The quarterly national survey, carried out for Communications Alliance by Roy Morgan Research, has recorded 83%-84% of customers responding that they are satisfied or neutral regarding the overall level customer service from their telecommunications provider in the last three reports (Waves 20, 21, and 22).
“These results align with the results of our quarterly Complaints in Context report, and we hope to see this trend continue,” continued Stanton.
“We are also pleased to see that the percentage of customers receiving an unexpectedly high bill remains low. This significantly decreased in July 2018, and this positive result is contributed to by a range of service improvements and innovations by providers, including unlimited data plans, fixed price roaming packages, and the option to enjoy unmetered data for specific services.”
However, the reports show mixed results on Complaints Handling, with customer responses to Roy Morgan changing each quarter. While the report showed improvements beginning in July 2018, in the most recent report only 60% of customers who had made a complaint in the last six months were satisfied or neutral about their complaint experience.
“We will keep an eye on this trend and continue working with Industry and the ACMA to ensure customer complaints are handled appropriately.”
Satellite Services Working Group submission to ACMA Five Year Spectrum Outlook 2019-23
The SSWG submission addresses a number of the items for discussion raised in the ACMA FYSO Consultation Paper.
Importantly, the submission argues for a more holistic, multi-band approach to spectrum planning instead of a ‘band-by-band’ approach in order to minimise future dislocations and inconvenience when the value and potential of other bands become available.
Satellite Services Working Group submission to the ACMA Replanning in the 28 GHz band Options Paper
The SSWG also made a submission to the ACMA Options Paper on Replanning in the 28 GHz band.
The submission argues that a more holistic approach – taking into account the 26, 28 and 37-43.5 GHz bands at the same time –leads to a compelling case for Option 4 put forward in the ACMA Options Paper – which is the exclusive use of 28 GHz for Fixed Satellite Service .
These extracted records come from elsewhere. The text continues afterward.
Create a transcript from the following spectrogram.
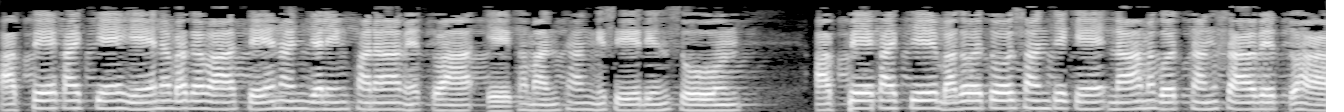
අප්පේ කච්චේ යේන භගවා තේනංජලින් පනාමෙත්වා ඒකමන්තං නිසේදින්සෝන් අප්පේ කච්චේ භගවතෝ සම්තිකේ නාම ගොත්තං සාවෙත්වා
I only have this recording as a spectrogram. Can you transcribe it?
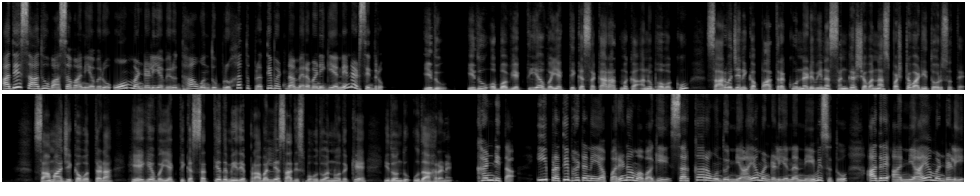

Note: Some of Communications Alliance members, including Telstra and Optus, do not agree with some aspects of this submission.